Repeat exactly the lines of the listing from the line containing "What did they" through its last line, and nothing beyond them.
------------------------
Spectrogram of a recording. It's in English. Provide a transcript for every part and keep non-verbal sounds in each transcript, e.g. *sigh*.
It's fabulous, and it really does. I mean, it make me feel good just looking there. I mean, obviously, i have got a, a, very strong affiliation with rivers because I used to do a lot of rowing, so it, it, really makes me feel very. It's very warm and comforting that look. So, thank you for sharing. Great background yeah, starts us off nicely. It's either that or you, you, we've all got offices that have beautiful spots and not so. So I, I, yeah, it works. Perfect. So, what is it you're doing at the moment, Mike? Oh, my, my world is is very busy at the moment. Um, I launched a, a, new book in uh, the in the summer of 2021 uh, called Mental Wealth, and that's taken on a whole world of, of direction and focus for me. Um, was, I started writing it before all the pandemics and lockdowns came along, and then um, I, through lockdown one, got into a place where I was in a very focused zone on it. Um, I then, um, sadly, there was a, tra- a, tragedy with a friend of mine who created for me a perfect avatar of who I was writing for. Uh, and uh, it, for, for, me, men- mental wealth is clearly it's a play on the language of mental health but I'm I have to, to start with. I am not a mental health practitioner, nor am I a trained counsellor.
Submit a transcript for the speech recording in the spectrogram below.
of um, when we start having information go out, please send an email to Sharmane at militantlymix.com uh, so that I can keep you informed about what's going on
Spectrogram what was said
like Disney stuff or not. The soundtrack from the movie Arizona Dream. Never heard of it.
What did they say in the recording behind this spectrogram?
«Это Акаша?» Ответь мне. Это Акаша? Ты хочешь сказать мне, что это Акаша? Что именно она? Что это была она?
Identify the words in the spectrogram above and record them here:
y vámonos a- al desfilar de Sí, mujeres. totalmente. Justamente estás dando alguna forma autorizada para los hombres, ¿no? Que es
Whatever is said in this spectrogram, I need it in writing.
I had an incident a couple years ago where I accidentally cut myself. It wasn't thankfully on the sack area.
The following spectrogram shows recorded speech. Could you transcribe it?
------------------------
• **Answer box**
What did they say in the recording behind this spectrogram?
«Это Акаша?» Ответь мне. Это Акаша? Ты хочешь сказать мне, что это Акаша? Что именно она? Что это была она?
Identify the words in the spectrogram above and record them here:
y vámonos a- al desfilar de Sí, mujeres. totalmente. Justamente estás dando alguna forma autorizada para los hombres, ¿no? Que es
Whatever is said in this spectrogram, I need it in writing.
I had an incident a couple years ago where I accidentally cut myself. It wasn't thankfully on the sack area.
The following spectrogram shows recorded speech. Could you transcribe it?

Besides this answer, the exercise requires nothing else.